• They have used the law of the land. If the law is faulty one cannot blame the petitioners for its use. Make better laws, but as long as they are available, one cannot stop citizens from using them.
• They claim some of Doniger’s interpretations etc. are offensive to Hindus. They are no representatives of Hindus and cannot claim anything on behalf of all Hindus. However, they have the right to express their own opinion if they felt slighted. This is their opinion, they have right to express it; but withdrawal of a book on this basis certainly is not justified.

• It is Penguin’s right to decide whether they should consider the claimed errors and misrepresentations weighty enough to withdraw the book.
• This is also their right to decide if the legal battle is becoming too costly for them. We cannot demand moral commitment in the face of financial losses from a business, a publishing company is ultimately a business.
• But we can morally blame a business for not upholding the moral principle of freedom of speech, which is so integral to publishing. And Penguin can be blamed for that. There is a difference between a binding demand and moral blame.
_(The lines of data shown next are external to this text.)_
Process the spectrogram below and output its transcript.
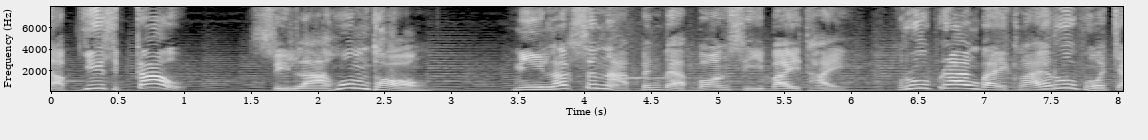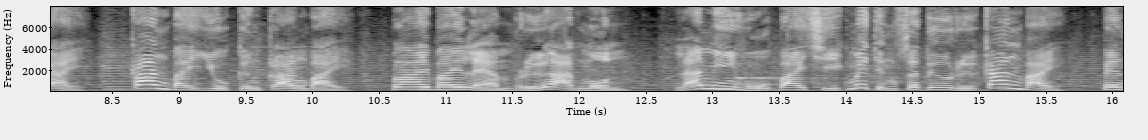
ดับ 29ศิลาหุ้มทอง มีลักษณะเป็นแบบบอนสีใบไทย รูปร่างใบคล้ายรูปหัวใจ ก้านใบอยู่กึ่งกลางใบ ปลายใบแหลมหรืออาจมน และมีหูใบฉีกไม่ถึงสะดือหรือก้านใบ เป็น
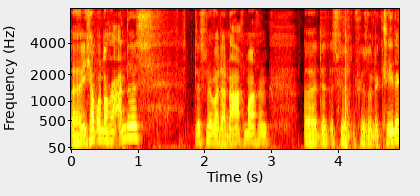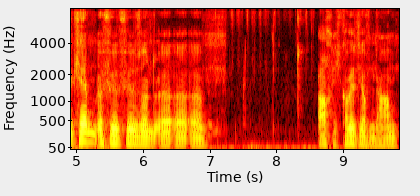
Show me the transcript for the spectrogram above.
Äh, ich habe auch noch ein anderes, das werden wir danach machen. Äh, das ist für, für so eine kleine Cam, äh, für, für so ein, äh, äh, ach, ich komme jetzt nicht auf den Namen.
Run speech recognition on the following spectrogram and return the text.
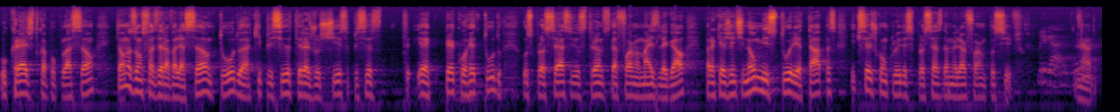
o crédito com a população. Então, nós vamos fazer a avaliação, tudo. Aqui precisa ter a justiça, precisa é, percorrer tudo os processos e os trâmites da forma mais legal, para que a gente não misture etapas e que seja concluído esse processo da melhor forma possível. Obrigada. Nada.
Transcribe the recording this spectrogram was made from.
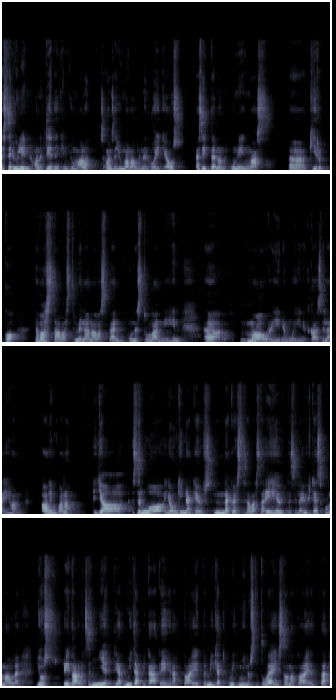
se ylin on tietenkin Jumala, se on se jumalallinen oikeus. Ja sitten on kuningas, ä, kirkko ja vastaavasti mennään alaspäin, kunnes tullaan niihin ä, maoriin ja muihin, jotka on siellä ihan alimpana. Ja se luo jonkin näköistä sellaista eheyttä sille yhteiskunnalle, jos ei tarvitse miettiä, että mitä pitää tehdä tai että mikä minusta tulee isona tai että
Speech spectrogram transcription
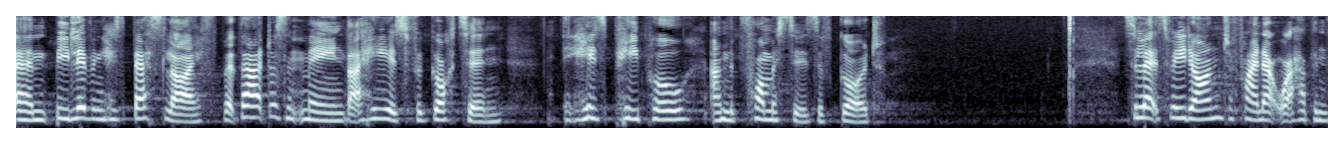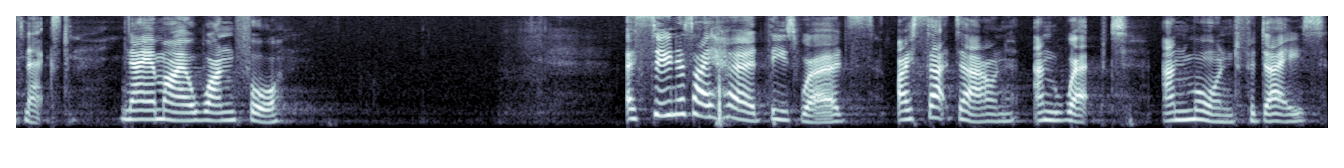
um, be living his best life, but that doesn't mean that he has forgotten his people and the promises of God. So let's read on to find out what happens next. Nehemiah 1 4. As soon as I heard these words, I sat down and wept and mourned for days.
Wendy Doniger
• I have read only one book by her about a year and half back, actually the book under question.
• She did not come across as a scholar to me at all. It is more of a popular writing with shoddy scholarship.
• Mistranslation is replete.
• Misinterpretation is the meet of the book.
• Still there are many places where she shows insight and also presents not-commonly known references and flashes of insight.
• At places she sounds to be deliberately courting controversy.
• But an author has the right to do all this. And authors do make errors.
• In my view authors do have the right to offend deliberately, if they want to oppose certain views.

And still to my mind it is a serious issue of freedom of speech/expression

• We should oppose the laws that could be used too easily and too heavily against the authors and publishers. Authors and publishers need more space in a free and democratic society.
• We should disapprove of the weak-kneed publishers and shun them.
• We should expose and disapprove of citizens who use unwanted laws to propagate their own views and thwart others; it is an issue of opinion making and not disallowing them from using such laws.
• We should express our solidarity even for bad and shoddy authors.
• But we should also appreciate the more legal and informed path the petitioners are taking. That allows them a legitimate path to air their grievances. This is an improvement upon threats of violence, burning properly, killing of authors, and so on. This could be considered a step towards finally accepting that the books should be countered by books/articles only. The movement could be seen as resolving grievances through violence–>legal recourse–>Countering academically and through informed debates.

Legal recourse is a form of discourse, we should appreciate that.

This is purely on the basis of available information. It is fairly possible that the Shiksha Bachao Samiti (or whatever it is) is actually taking the legal path only to foment trouble enough to create street violence. If we see signs of that, of course, they should be condemned and countered on different grounds.

Doniger’s own defense in a New York Times article:

As usual: half-truths, misinterpretations and self-importance.

Can I call Lalu’s, Khap Panchayat’s and Maoists’s interpretation of Democracy an “Indian Understanding of Democracy”? There is no problem in including all this as various interpretations of democracy, but can one say that that is how actually Indian democracy looks or is? That is what Doniger does.

In the NYT article she says nothing about her faulty translation. Under-emphasises the other interpretation of symbols—for example, Lingam also is supposed to be a symbol of ‘aadi creative energy’.

By the way I have no problem regarding her book. All badly written books have equal right to be published and sold. But she does not even respond to charges made by someone as intellectually puny as Dinanath Batra and his friends!!